SOURCE DATA:
== == ==

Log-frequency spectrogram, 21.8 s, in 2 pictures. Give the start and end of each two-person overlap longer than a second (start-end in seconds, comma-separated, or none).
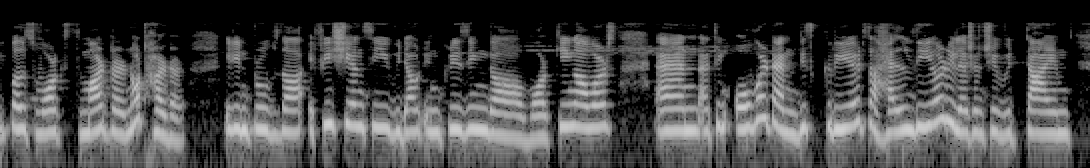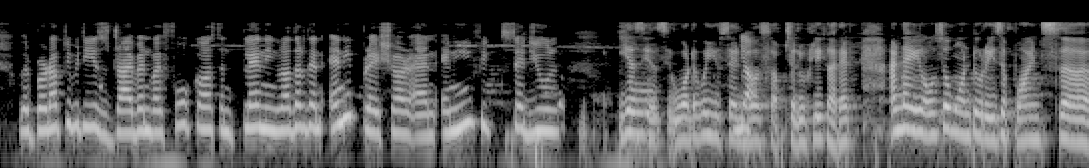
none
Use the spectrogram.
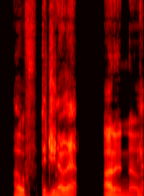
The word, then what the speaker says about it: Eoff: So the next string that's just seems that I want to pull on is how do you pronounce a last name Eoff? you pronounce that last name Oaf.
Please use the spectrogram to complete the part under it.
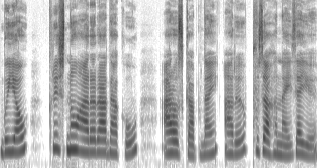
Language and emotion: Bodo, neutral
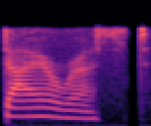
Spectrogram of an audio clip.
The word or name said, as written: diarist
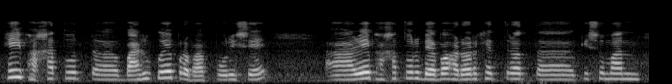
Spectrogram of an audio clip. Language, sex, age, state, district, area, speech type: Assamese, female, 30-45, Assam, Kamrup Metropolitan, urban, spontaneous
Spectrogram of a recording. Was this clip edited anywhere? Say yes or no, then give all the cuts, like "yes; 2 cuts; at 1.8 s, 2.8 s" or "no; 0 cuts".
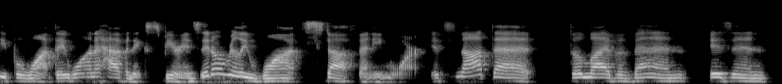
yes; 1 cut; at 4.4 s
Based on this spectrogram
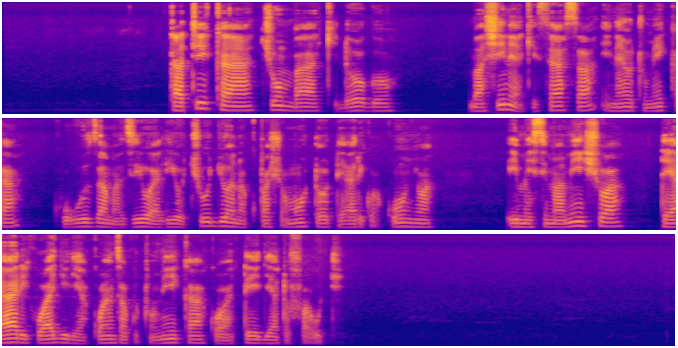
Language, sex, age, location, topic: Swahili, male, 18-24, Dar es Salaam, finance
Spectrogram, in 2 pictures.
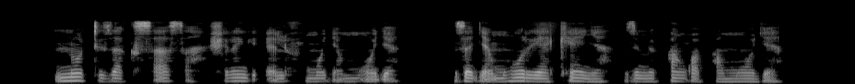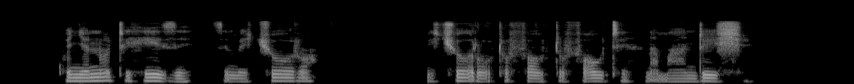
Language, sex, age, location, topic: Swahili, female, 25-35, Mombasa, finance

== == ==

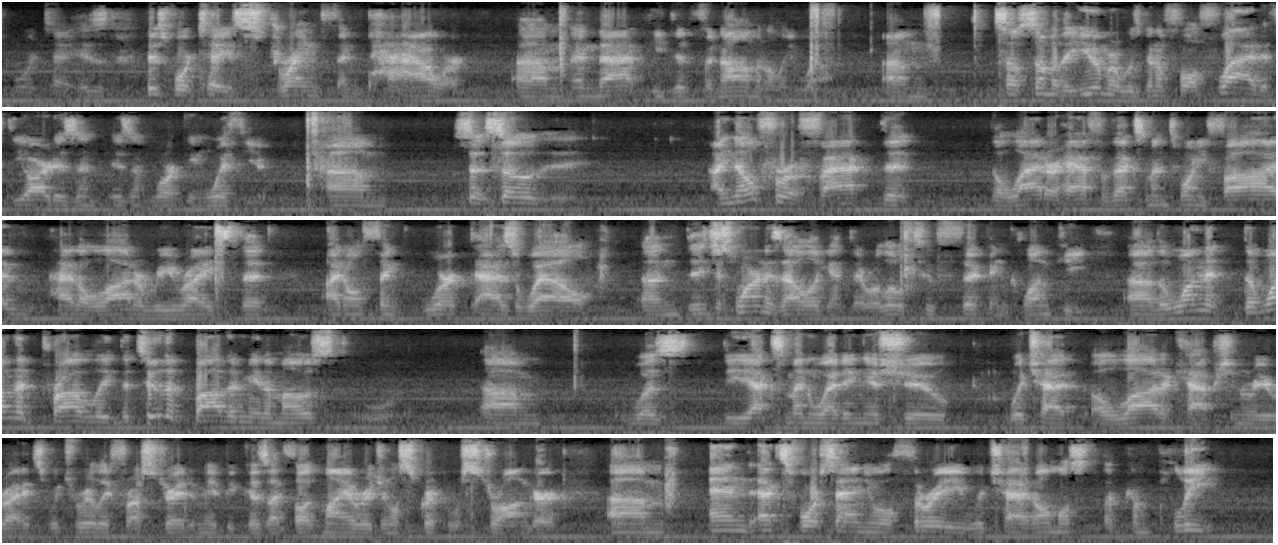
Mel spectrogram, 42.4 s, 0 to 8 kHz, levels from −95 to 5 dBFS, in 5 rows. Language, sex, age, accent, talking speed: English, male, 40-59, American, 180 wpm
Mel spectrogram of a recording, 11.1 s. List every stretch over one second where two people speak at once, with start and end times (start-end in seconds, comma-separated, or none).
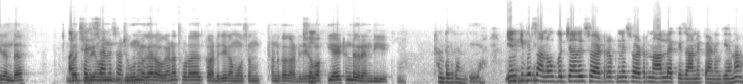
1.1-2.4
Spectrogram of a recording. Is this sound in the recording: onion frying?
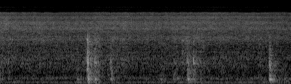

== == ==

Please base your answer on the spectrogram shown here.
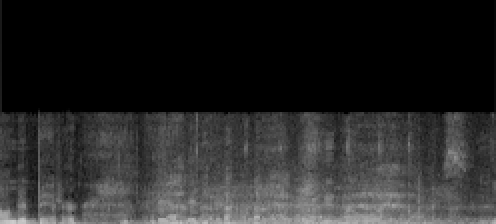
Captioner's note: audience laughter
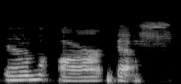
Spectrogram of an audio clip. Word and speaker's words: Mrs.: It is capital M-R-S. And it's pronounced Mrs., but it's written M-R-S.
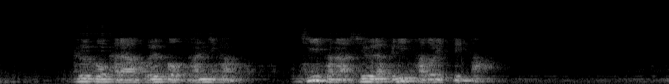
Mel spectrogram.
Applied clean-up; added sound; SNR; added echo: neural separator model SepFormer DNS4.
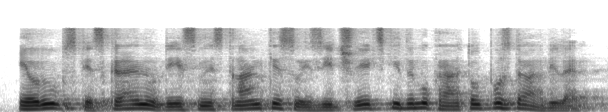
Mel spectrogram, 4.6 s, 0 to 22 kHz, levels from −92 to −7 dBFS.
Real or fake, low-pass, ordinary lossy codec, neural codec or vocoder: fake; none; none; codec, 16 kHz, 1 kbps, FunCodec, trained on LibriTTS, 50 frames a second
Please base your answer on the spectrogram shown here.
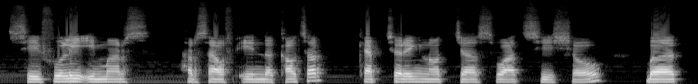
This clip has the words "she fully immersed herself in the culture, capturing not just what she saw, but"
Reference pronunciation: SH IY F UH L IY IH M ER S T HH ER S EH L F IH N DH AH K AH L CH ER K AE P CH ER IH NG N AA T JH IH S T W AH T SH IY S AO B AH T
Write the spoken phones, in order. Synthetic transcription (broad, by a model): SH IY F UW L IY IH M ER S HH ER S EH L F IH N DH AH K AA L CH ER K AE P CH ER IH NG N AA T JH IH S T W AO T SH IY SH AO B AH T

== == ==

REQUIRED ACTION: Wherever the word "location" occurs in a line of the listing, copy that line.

RESULT OF THIS EXERCISE:
Language, sex, age, location, topic: Swahili, male, 18-24, Dar es Salaam, finance
Language, sex, age, location, topic: Swahili, female, 25-35, Mombasa, finance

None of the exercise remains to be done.